Sunrise host Sam Armytage, crowing moron Prue McSween, and Channel Seven itself, are collectively being sued in Federal Court for racial vilification, stemming from the morning show’s absurdly ill-conceived 2018 segment that effectively advocated for a new stolen generation.

Settlement negotiations in a previous Group Racial Discrimination Complaint that was filed with the Australian Human Rights Commission have reportedly collapsed, leading to the case being taken to Federal Court as of today. A group of Indigenous elders, award-winners, and young leaders is pushing the case forward, and have been at the forefront of the legal battle against Armytage, McSween, and Seven since September 2018.

A media release posted to social media a short time ago confirms that, owing to the breakdown in settlement negotiations, the Complainant Group has no alternative but to file suit in Federal Court on the grounds of racial vilification.

The segment, which was broadcast on March 13th 2018, featured Armytage, McSween, alongside radio host Ben Davis. During the widely-panned discussion, both Armytage and McSween aired broad false statements about Indigenous children, with Armytage at one point claiming that Indigenous children could not be adopted by white families.

Armytage asserted “Post-Stolen Generation, there’s been a huge move to leave Aboriginal children where they are, even if they’re being neglected in their own families.” McSween dug in further during the segment, stating “just like the first Stolen Generation where a lot of children were taken because it was for their well-being, we need to do it again.”

The segment attracted protest action outside the Sunrise studio in Martin Place, and was ultimately found to be in breach of the Commercial Television Industry Code of Practice. A September 2018 ruling from the Australia Communications and Media Authority asserted that the segment contained “strong negative generalisations about Indigenous people as a group.”

Following that, legal action was launched against Seven, Armytage, and McSween, lead by Aboriginal Elder Aunty Rhonda Dixon-Grovenor, and co-signed by a group of fellow Elders and young Indigenous leaders, including Lynda-June Coe and members of the Fighting in Solidarity Towards Treaties (FISTT) group who organised the initial protests outside Martin Place.

The segment was previously the subject of a separate defamation case filed by members of the Yirrkala Aboriginal Community, who were featured in unrelated file footage during the segment. That case reached Federal Court-approved settlement in December 2019, with Channel Seven paying out undisclosed compensation to the group and agreeing to issue a public apology.

Of this new case, Aunty Rhonda stated “This is a very important time for our people, with tens of thousands of Australians standing up to call for recognition, justice and reconciliation. People are standing up around the world calling out system and entrenched racism and saying ‘Enough!’ We have been fighting for so long for justice and to end racism in Australia – we just want accountability and equality.”

Aunty Rhonda’s statement continued “This nation-wide broadcast by Channel Seven in March 2018 was another symbol of national shame and another appalling example of the deeply entrenched virus of racism that still plagues white platforms of privilege in this country.”

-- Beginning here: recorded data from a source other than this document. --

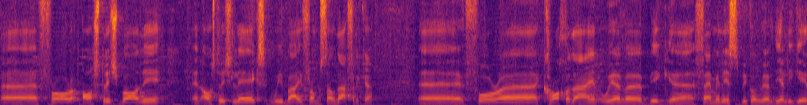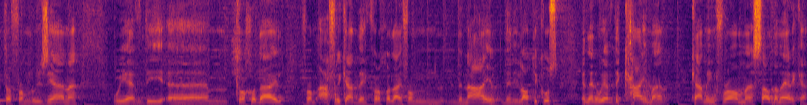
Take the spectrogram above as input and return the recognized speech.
Uh, for ostrich body and ostrich legs, we buy from South Africa. Uh, for uh, crocodile, we have big uh, families because we have the alligator from Louisiana, we have the um, crocodile from Africa, the crocodile from the Nile, the Niloticus, and then we have the caiman coming from uh, South America.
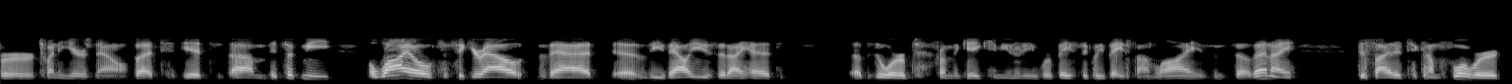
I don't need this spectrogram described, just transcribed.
for 20 years now, but it um, it took me a while to figure out that uh, the values that I had absorbed from the gay community were basically based on lies, and so then I decided to come forward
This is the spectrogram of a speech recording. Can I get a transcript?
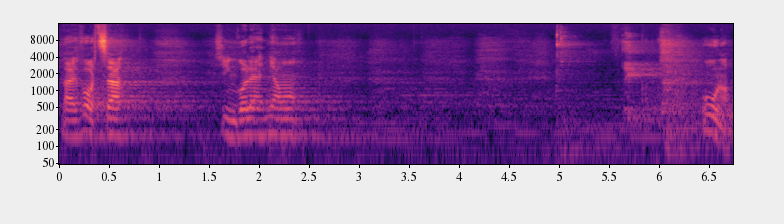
Dai, forza. Singole, andiamo. 1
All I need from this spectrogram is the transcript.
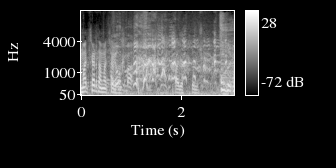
मच्छर था मच्छर था। आ जा चलो।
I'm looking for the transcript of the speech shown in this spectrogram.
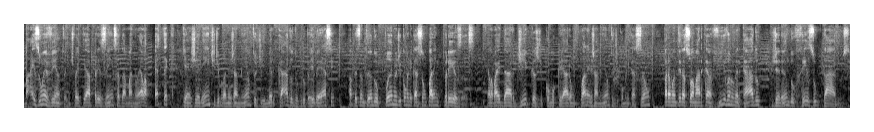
mais um evento. A gente vai ter a presença da Manuela Petek, que é gerente de planejamento de mercado do Grupo RBS, apresentando o plano de comunicação para empresas. Ela vai dar dicas de como criar um planejamento de comunicação para manter a sua marca viva no mercado, gerando resultados.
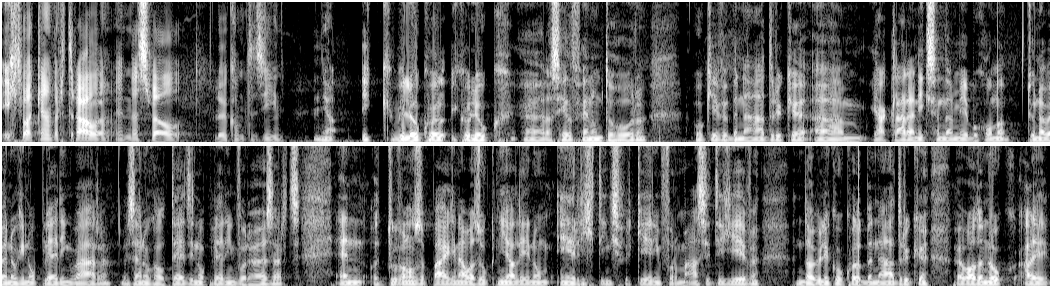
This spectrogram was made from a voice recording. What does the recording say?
echt wat kan vertrouwen. En dat is wel leuk om te zien. Ja, ik wil ook, wel, ik wil ook uh, dat is heel fijn om te horen, ook even benadrukken. Ehm, ja, Clara en ik zijn daarmee begonnen toen wij nog in opleiding waren. We zijn nog altijd in opleiding voor huisarts. En het doel van onze pagina was ook niet alleen om eenrichtingsverkeer informatie te geven. En dat wil ik ook wel benadrukken. Wij wilden ook een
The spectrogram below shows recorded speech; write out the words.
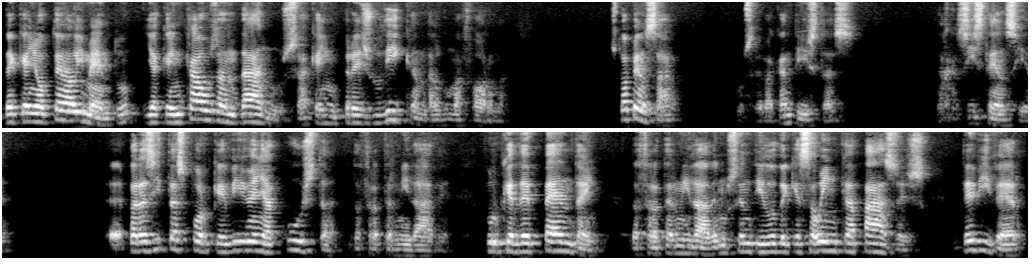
de quem obtém alimento e a quem causam danos, a quem prejudicam de alguma forma. Estou a pensar nos vacantistas, na resistência, eh, parasitas porque vivem à custa da fraternidade, porque dependem da fraternidade no sentido de que são incapazes de viver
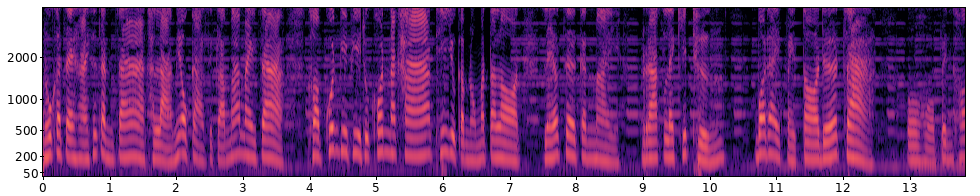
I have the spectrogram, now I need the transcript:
นูกระใจหายคือกันจ้าขลามีโอกาสสิกลับมาใหม่จ้า ขอบคุณพี่ๆทุกคนนะคะ ที่อยู่กับหนูมาตลอด แล้วเจอกันใหม่ รักและคิดถึงบ่ได้ไปต่อเด้อจ้า โอ้โห เป็นข้อ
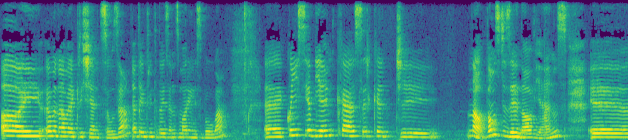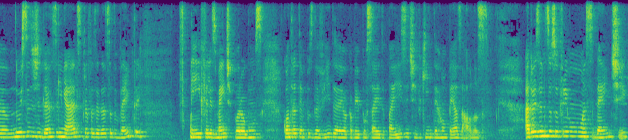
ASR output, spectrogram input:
Oi, meu nome é Cristiane Souza, eu tenho 32 anos, moro em Lisboa. É, conheci a Bianca há cerca de. Não, vamos dizer 9 anos, é, no estúdio de dança em Linhares para fazer dança do ventre. E infelizmente, por alguns contratempos da vida, eu acabei por sair do país e tive que interromper as aulas. Há dois anos eu sofri um acidente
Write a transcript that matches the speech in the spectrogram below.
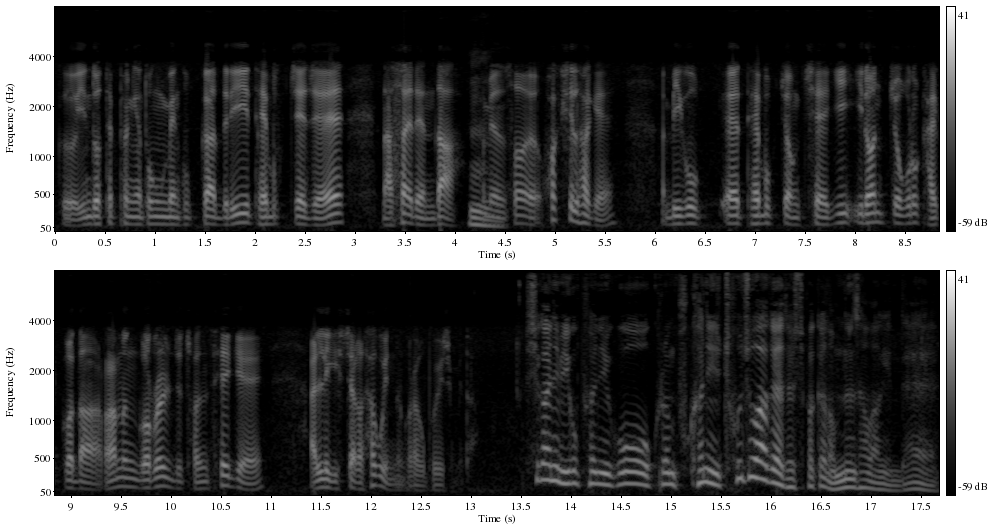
그 인도 태평양 동맹 국가들이 대북 제재에 나서야 된다 음. 하면서 음. 확실하게 미국의 대북 정책이 이런 쪽으로 갈 거다라는 거를 이제 전 세계에 알리기 시작을 하고 있는 거라고 보여집니다. 시간이 미국 편이고 그럼 북한이 초조하게 될 수밖에 없는 상황인데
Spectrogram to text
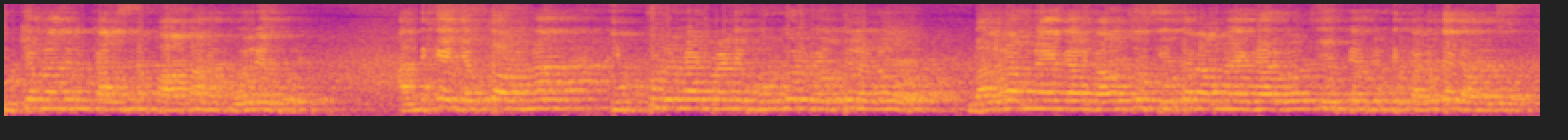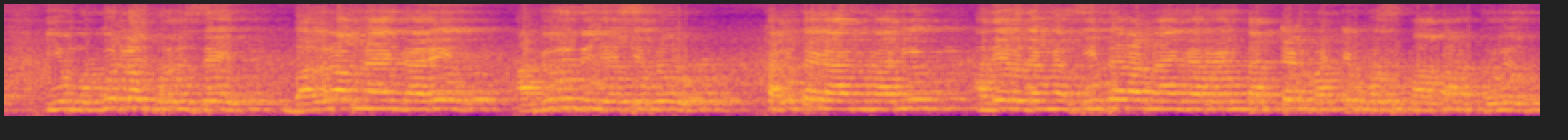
ముఖ్యమంత్రిని కలిసిన పాపాన పోలేదు. అందుకే చెప్తా ఉన్నా ఇప్పుడున్నటువంటి ముగ్గురు వ్యక్తులలో బలరాం నాయక్ గారు కావచ్చు సీతారాం నాయక్ గారు కావచ్చు ఎంపీ కవిత కావచ్చు ఈ ముగ్గురులో పోలిస్తే బలరాం నాయక్ గారే అభివృద్ధి చేసిండ్రు. కవిత గారు కానీ అదేవిధంగా సీతారాం నాయక్ గారు కానీ తట్టెడు మట్టి పోసి పాపాన పోలేదు.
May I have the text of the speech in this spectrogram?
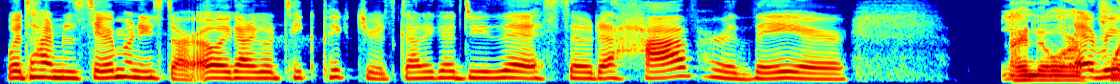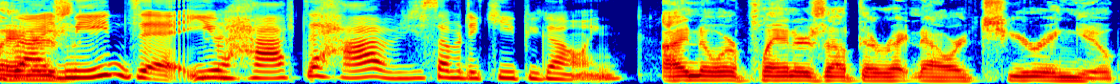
what time does the ceremony start? Oh, I got to go take pictures, got to go do this. So to have her there, I know our every planners, bride needs it. You have to have somebody to keep you going. I know our planners out there right now are cheering you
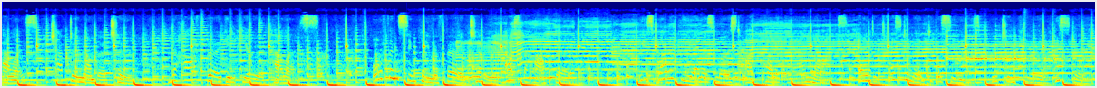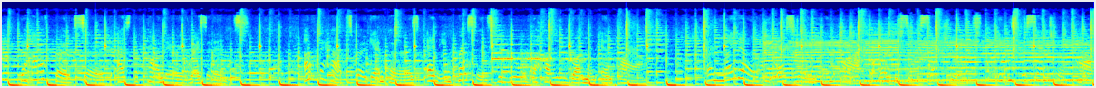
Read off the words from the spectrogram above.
Palace, chapter number 2. The Hofburg Imperial Palace, often simply referred to as ruled the Holy Roman Empire. And later the Austrian Empire for over six centuries, it was the center of power.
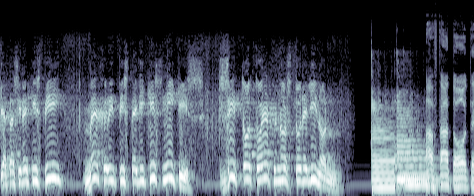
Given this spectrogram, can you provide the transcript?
και θα συνεχιστεί μέχρι της τελικής νίκης. Ζήτω το έθνος των Ελλήνων. Αυτά τότε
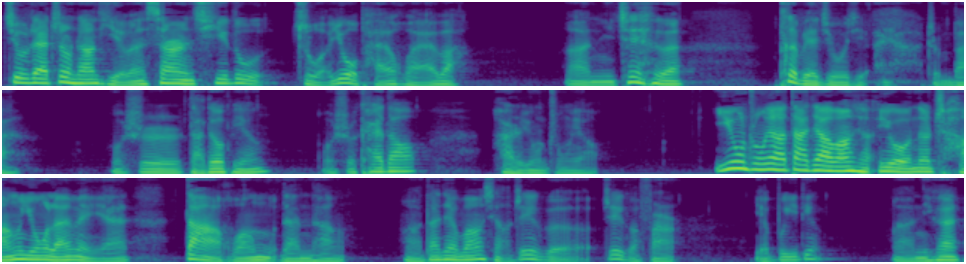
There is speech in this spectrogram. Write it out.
就在正常体温三十七度左右徘徊吧，啊，你这个特别纠结，哎呀，怎么办？我是打吊瓶，我是开刀，还是用中药？一用中药，大家往想，哎呦，那常用阑尾炎、大黄牡丹汤啊，大家往想这个这个方也不一定啊。你看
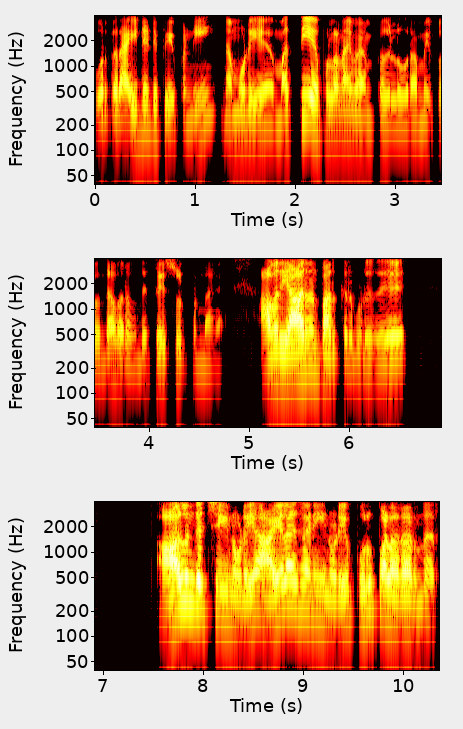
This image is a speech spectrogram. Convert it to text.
ஒருத்தர் ஐடென்டிஃபை பண்ணி நம்முடைய மத்திய புலனாய்வு அமைப்புகள் ஒரு அமைப்பு வந்து அவரை வந்து ட்ரேஸ் அவுட் பண்ணாங்க. அவர் யாருன்னு பார்க்கிற பொழுது ஆளுங்கட்சியினுடைய அயலக அணியினுடைய பொறுப்பாளராக இருந்தார்.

She stated that Sunrise had “platformed wealthy white women calling for a Stolen Generations 2.0 as a means of salvation for our young people. This shameful, profoundly hurtful and devastating display of racism was broadcast by a commercial television station into homes right across Australia.”

“Channel Seven’s subsequent disingenuous downcast eyes and ‘we’re so sorry’ murmurs, after we protested and their racism was called out, mean nothing to us when they refuse all reasonable requests for proper reparation of the pulverising hurt, humiliation and distress we feel every single day of our lives.”

Channel Seven has yet to issue a formal statement in response to today’s developments.